**Prompt**
Copy nothing before the line containing "This is a spectrogram". Reproduce that line and all that follow, exactly, through the end of the records.

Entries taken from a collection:
◇ ◇ ◇ ◇ ◇
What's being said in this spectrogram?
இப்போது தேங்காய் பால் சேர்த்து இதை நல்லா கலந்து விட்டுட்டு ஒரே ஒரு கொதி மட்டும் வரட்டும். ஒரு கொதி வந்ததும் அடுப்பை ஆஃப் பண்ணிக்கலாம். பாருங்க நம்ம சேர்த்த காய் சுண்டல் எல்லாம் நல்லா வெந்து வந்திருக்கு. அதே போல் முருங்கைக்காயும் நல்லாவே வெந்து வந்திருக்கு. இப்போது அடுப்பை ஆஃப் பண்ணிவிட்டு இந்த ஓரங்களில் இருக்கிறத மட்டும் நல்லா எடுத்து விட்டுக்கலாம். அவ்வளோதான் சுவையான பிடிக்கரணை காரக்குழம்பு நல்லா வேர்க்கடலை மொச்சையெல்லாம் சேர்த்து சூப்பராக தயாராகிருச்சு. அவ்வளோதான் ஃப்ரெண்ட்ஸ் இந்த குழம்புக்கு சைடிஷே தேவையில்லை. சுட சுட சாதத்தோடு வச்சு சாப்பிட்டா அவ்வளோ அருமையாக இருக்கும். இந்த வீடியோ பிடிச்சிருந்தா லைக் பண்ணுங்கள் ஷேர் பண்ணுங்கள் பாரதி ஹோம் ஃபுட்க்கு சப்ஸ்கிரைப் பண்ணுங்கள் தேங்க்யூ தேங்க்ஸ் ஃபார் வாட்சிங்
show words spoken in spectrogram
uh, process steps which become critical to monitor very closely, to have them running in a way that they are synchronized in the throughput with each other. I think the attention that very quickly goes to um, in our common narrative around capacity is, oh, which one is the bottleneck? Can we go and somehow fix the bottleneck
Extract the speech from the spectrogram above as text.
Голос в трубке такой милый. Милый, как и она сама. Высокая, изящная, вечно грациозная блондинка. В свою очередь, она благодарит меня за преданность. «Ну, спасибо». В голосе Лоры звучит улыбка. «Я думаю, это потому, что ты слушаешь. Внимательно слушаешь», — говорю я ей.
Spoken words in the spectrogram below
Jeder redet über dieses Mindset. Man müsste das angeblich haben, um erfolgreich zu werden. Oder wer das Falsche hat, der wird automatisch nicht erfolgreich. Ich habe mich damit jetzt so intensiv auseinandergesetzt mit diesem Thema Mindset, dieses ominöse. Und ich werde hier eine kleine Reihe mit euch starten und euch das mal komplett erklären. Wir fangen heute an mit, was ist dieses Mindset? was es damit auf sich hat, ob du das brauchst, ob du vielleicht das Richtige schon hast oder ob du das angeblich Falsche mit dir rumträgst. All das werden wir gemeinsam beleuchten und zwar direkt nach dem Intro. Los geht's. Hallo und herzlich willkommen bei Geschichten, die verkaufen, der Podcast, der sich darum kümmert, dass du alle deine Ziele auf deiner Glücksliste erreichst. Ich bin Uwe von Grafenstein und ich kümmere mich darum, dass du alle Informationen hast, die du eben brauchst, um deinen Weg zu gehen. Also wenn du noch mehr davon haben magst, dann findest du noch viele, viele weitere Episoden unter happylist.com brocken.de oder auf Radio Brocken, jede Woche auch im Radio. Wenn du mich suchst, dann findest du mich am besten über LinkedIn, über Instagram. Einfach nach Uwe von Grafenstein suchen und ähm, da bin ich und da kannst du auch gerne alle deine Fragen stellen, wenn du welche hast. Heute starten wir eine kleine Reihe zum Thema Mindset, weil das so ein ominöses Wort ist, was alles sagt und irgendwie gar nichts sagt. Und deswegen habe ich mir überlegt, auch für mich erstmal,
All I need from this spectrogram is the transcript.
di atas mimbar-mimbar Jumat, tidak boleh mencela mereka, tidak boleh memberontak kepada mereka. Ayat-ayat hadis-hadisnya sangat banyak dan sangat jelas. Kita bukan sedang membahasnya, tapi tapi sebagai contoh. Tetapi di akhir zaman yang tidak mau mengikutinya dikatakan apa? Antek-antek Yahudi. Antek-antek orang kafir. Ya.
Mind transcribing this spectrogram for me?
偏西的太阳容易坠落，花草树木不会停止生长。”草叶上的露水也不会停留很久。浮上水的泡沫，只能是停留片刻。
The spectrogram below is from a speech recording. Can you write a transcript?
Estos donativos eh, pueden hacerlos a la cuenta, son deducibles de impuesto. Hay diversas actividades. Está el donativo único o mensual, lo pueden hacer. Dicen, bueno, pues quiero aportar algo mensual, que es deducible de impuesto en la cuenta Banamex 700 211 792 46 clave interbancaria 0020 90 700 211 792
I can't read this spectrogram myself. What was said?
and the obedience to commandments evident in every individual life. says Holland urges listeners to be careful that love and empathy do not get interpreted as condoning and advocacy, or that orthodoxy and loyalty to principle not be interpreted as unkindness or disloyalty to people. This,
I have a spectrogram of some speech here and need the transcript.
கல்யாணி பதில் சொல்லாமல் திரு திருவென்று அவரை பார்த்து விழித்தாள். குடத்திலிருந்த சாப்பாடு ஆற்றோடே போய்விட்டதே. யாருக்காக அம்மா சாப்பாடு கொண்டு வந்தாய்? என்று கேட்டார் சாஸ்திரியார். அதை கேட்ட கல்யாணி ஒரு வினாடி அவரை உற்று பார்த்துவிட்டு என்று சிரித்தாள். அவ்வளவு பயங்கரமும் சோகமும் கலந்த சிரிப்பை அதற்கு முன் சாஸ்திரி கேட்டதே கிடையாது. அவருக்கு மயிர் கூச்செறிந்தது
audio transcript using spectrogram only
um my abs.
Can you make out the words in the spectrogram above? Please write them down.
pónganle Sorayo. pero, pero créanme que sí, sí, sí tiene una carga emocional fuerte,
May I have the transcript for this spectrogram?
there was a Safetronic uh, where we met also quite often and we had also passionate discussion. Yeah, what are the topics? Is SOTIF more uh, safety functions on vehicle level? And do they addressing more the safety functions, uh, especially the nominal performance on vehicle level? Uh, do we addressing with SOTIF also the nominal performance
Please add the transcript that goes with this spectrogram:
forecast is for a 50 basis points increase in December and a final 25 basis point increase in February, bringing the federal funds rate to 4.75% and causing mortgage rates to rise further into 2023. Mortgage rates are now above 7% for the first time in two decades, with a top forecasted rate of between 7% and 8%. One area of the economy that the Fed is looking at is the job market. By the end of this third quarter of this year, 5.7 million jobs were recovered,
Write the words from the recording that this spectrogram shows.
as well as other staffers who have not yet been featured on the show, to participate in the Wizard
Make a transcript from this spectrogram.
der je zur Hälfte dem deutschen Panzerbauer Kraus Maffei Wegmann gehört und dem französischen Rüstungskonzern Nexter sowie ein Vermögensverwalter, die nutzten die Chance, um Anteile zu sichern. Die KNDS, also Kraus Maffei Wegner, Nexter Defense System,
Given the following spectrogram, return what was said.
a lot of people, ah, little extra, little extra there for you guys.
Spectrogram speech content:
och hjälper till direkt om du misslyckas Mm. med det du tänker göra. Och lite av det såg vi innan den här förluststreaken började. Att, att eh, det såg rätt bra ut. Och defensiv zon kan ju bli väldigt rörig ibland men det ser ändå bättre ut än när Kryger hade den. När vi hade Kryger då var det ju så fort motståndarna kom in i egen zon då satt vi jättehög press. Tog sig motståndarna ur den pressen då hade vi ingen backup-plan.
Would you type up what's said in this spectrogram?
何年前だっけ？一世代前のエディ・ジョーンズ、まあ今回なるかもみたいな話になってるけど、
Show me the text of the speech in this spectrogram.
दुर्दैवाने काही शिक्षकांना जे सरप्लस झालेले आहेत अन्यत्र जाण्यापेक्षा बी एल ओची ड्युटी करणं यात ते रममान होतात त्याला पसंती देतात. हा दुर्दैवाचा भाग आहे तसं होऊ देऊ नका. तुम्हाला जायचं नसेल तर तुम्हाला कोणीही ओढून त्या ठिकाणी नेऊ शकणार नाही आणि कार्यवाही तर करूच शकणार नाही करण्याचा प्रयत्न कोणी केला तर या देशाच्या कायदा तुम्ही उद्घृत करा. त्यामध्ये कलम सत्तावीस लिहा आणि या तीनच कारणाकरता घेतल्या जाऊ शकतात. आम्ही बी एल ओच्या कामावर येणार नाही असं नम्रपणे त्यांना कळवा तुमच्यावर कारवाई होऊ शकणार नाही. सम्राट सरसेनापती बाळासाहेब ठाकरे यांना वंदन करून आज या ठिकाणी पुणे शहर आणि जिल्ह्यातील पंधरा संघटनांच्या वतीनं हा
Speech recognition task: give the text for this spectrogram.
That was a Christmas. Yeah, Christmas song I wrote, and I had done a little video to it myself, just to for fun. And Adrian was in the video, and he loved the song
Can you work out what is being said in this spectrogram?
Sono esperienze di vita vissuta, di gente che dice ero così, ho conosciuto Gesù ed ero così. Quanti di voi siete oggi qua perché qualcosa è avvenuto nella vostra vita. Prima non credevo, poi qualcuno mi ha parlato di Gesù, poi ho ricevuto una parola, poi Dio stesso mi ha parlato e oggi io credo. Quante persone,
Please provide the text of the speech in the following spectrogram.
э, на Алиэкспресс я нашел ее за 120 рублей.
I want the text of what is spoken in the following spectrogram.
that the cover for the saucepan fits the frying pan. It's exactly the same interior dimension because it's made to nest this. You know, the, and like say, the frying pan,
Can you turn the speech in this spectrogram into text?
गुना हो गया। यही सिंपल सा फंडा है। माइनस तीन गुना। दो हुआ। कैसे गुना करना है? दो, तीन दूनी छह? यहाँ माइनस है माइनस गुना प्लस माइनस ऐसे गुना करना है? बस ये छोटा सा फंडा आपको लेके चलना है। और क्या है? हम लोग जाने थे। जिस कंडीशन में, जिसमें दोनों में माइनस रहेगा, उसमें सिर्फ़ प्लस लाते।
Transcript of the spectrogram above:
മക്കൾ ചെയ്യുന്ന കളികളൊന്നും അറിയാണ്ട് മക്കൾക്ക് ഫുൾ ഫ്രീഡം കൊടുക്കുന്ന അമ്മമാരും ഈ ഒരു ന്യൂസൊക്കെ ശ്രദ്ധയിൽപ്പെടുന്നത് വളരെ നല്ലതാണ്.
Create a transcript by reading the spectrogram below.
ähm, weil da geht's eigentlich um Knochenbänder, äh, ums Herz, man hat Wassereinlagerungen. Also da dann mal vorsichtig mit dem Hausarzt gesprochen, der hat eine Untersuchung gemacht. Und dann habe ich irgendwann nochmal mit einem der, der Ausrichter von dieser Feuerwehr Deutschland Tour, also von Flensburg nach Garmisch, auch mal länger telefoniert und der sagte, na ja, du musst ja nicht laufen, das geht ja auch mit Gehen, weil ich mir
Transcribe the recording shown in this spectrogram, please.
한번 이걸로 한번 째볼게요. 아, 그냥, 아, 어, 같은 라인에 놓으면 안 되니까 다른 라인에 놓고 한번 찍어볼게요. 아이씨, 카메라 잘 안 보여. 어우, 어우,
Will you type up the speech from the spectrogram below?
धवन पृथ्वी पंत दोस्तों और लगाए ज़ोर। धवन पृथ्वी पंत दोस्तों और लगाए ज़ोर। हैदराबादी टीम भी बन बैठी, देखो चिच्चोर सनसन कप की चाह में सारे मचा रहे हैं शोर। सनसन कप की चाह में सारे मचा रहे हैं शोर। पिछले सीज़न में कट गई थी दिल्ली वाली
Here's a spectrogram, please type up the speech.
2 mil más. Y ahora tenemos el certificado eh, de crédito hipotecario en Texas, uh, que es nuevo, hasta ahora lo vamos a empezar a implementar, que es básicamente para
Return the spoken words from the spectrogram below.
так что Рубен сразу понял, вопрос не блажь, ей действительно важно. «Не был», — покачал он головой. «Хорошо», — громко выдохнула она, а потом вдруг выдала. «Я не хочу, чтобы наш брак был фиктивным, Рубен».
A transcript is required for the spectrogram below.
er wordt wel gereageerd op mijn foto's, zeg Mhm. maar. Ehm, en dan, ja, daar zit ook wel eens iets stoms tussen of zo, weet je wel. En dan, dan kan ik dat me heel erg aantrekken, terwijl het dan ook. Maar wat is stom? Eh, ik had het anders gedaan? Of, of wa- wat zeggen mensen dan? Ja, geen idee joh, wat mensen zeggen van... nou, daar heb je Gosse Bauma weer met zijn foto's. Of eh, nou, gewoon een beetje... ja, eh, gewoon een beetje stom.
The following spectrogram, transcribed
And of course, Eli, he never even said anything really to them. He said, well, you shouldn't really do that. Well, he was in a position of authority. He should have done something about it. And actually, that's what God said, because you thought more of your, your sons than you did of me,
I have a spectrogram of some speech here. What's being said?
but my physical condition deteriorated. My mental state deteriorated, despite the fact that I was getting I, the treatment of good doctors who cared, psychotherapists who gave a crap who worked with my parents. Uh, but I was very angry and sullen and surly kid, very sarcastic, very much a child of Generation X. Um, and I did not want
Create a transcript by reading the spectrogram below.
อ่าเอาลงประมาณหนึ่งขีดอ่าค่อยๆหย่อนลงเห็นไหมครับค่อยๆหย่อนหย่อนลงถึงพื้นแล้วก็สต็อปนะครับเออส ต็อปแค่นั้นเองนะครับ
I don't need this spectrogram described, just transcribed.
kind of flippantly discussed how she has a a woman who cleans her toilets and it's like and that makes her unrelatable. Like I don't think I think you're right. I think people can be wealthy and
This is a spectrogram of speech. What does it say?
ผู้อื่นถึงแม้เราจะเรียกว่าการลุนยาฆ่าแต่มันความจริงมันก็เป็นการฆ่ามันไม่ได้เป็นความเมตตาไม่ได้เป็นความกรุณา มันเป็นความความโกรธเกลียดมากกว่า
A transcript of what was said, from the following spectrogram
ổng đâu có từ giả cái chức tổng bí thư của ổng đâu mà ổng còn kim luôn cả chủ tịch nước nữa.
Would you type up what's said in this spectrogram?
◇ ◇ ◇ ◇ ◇
**Task result**
This is a spectrogram of speech. What does it say?
ผู้อื่นถึงแม้เราจะเรียกว่าการลุนยาฆ่าแต่มันความจริงมันก็เป็นการฆ่ามันไม่ได้เป็นความเมตตาไม่ได้เป็นความกรุณา มันเป็นความความโกรธเกลียดมากกว่า
A transcript of what was said, from the following spectrogram
ổng đâu có từ giả cái chức tổng bí thư của ổng đâu mà ổng còn kim luôn cả chủ tịch nước nữa.
Would you type up what's said in this spectrogram?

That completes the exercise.